By now, I’m loving the sensation, and all the kiwi humour. Every time I returned to the top full of smiles and laughter. And every time I reached the jump platform, there were a couple of familiar faces smiling back.
Andrew has been doing the job for five years now, an enthusiast and advocate for the sport of jumping from a great height. He enjoys scaring people witless just as much as calming those down for whom his comedy/suspense/scare act can become too much.
“I love getting people who are scared to go,” he says.
“Sometimes I can spend 20 minutes with someone, then they come back up and wonder what all the fuss was about.”
His words are almost drowned out by the shrieks and laughter of the latest ‘victim’. It was Ashleigh, from Brisbane, who emerged back on the jump platform having been the first of her group to make the leap.
“I opened my eyes after a second when I thought ‘uh, I’m not dead’,” she laughs, trying to stay steady on her feet thanks to some swing-induced wobbly legs.
Next up was Marius from Norway, who is studying in New Zealand but who had decided to take some time out to experience some of its famous adrenalin hotspots. He’d chosen the slide, in part thanks to my recommendation having stated it was by far the scariest of the three jumps I’d just made.
“It was one of the best feelings I have ever had,” he beamed.
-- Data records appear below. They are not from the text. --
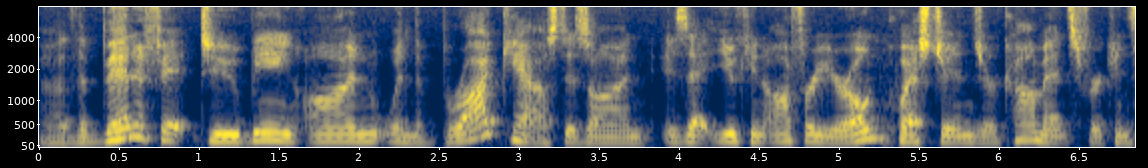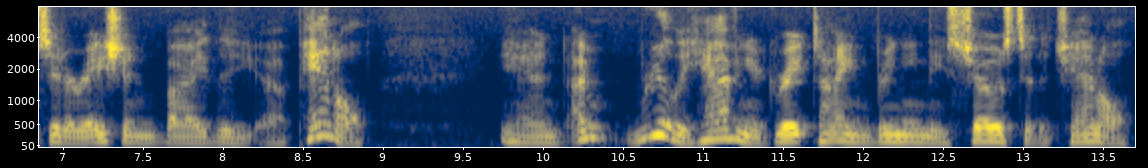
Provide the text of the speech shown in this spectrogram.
Uh, the benefit to being on when the broadcast is on is that you can offer your own questions or comments for consideration by the uh, panel. And I'm really having a great time bringing these shows to the channel.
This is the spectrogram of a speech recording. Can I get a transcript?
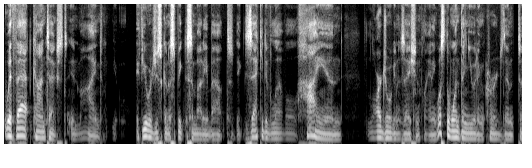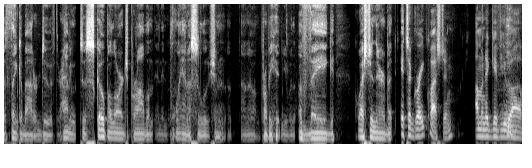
With that context in mind, if you were just going to speak to somebody about executive level, high end, large organization planning, what's the one thing you would encourage them to think about or do if they're having to scope a large problem and then plan a solution? I know I'm probably hitting you with a vague question there, but It's a great question. I'm going to give you a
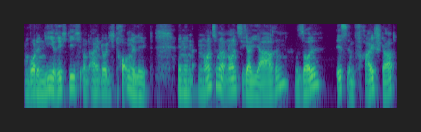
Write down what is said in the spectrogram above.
wurde nie richtig und eindeutig trockengelegt. In den 1990er Jahren soll es im Freistaat,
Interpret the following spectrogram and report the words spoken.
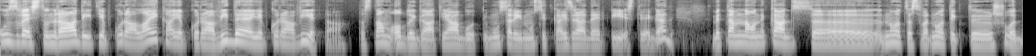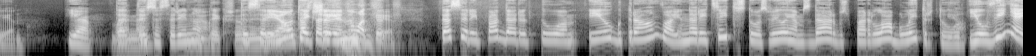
uzvest un rādīt jebkurā laikā, jebkurā vidē, jebkurā vietā. Tas nav obligāti jābūt. Mums arī mums kā izrādē ir 50 gadi, bet tam nav nekādas, uh, no, tas var notikt uh, šodien. Jā, ne? tas, Tas arī Jā. notiek šodien. Tas arī Jā, notiek tas arī šodien. notiek. tas arī padara to ilgu tramvaju un arī citus tos Viljams darbus par labu literatūru. Jo viņai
“It was out of this world – crazy – and I’m seriously considering doing it
again. The slide was great, it was like being at the playground but far more serious and a lot more fun.
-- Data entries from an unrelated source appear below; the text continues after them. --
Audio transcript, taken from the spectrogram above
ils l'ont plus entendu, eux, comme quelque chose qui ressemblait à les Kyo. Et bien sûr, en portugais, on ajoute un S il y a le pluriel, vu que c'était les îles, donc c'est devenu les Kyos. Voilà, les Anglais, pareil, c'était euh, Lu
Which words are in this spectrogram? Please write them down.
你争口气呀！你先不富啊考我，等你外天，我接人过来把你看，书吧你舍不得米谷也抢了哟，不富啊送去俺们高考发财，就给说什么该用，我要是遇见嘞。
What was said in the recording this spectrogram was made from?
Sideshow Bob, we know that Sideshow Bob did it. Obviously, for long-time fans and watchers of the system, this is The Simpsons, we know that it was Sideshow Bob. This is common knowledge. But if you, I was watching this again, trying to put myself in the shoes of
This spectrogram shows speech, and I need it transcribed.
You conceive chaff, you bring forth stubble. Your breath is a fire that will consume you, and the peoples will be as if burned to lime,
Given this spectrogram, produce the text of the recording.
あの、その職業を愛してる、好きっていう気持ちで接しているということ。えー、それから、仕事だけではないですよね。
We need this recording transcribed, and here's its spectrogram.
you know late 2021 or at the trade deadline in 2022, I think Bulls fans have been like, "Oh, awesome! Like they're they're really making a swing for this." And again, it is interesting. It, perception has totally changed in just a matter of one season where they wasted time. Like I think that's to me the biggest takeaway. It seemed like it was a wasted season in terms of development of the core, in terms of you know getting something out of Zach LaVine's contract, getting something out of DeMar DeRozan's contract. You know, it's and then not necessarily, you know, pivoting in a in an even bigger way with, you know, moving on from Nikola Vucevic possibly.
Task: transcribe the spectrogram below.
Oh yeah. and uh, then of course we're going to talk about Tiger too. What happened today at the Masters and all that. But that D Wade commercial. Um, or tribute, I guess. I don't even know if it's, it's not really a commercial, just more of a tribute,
“It’s like the two extremes for me here, studying and getting my head down, and then doing things like this,”
Amid the sound of harnesses being pulled tight, carabiners being clipped and the shrieks of those falling through the air, the laughter, stories and general humour injected into the Shotover Canyon Swing by those entrusted with your life brings a whole new dimension of fun to what can be a daunting, scary and yet thrilling experience.
I headed back to Queenstown with Sarah Norton from the company – no relation, but there were many jokes about us being long lost cousins – and I reflected on the experience. Sarah told me how they love to use the kiwi humour and come across as a bit wacky – but offering a much more personal experience. I have to agree, it was definitely very wacky, and most definitely a great afternoon where I didn’t feel like a number just being thrown over the edge for some cash. The jump crew look after you, talk to you, find out about where you’re from and what you do, before asking that all important question of “how would you like to fall?”
Back at the Base hostel in Queenstown that night, I recognise Murray, my first Magic driver on the south island who drove me from Picton to Nelson.
“What have you been up to today?” he asked me.
I told him about the Shotover Canyon Swing and how i’d jumped three times.
“You didn’t happen to see any rafters did you?” he asked.
Suddenly I thought back to the slide jump.
“I did mate, a couple of boats went under me on one of them,” I told him.
We compared times and they matched up.
“I was the one that shouted ‘you’re a legend bro!” he laughed.
Incredible. You drop off a cliff around here, and there will be someone you know waiting for you at the bottom!
To find out more about the Shotover Canyon Swing, to book or keep an eye on the latest crazy ways to make the jump visit their website at www.canyonswing.co.nz/